Pascal's triangle, rows 0 through 7. The numbers in the central column are the central binomial coefficients.
In mathematics the nth central binomial coefficient is the particular binomial coefficient
They are called central since they show up exactly in the middle of the even-numbered rows in Pascal's triangle. The first few central binomial coefficients starting at n = 0 are:
- 1, 2, 6, 20, 70, 252, 924, 3432, 12870, 48620, ...; (sequence A000984 in the OEIS)
The central binomial coefficients have ordinary generating function
and exponential generating function
where I0 is a modified Bessel function of the first kind.
They also satisfy the recurrence
The Wallis product can be written in asymptotic form for the central binomial coefficient:

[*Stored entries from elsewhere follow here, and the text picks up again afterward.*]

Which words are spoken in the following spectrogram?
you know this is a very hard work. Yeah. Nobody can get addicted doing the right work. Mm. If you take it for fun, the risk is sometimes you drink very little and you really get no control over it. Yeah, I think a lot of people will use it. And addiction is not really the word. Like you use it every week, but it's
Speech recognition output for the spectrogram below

The latter can also be easily established by means of Stirling's formula. On the other hand, it can also be used as a means to determine the constant in front of the Stirling formula, by comparison.
Simple bounds that immediately follow from are

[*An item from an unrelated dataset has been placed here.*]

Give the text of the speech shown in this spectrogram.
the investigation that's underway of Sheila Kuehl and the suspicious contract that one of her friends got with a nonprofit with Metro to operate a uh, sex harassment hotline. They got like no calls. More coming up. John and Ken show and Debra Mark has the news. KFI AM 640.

Some better bounds are
and, if more accuracy is required,
- for all
The only central binomial coefficient that is odd is 1. More specifically, the number of factors of 2 in is equal to the number of ones in the binary representation of n.
By the Erdős squarefree conjecture, proven in 1996, no central binomial coefficient with n > 4 is squarefree.
The central binomial coefficient equals the sum of the squares of the elements in row n of Pascal's triangle.
The closely related Catalan numbers Cn are given by:
A slight generalization of central binomial coefficients is to take them as
, with appropriate real numbers n, where is the gamma function and is the beta function.
The powers of two that divide the central binomial coefficients are given by Gould's sequence, whose nth element is the number of odd integers in row n of Pascal's triangle.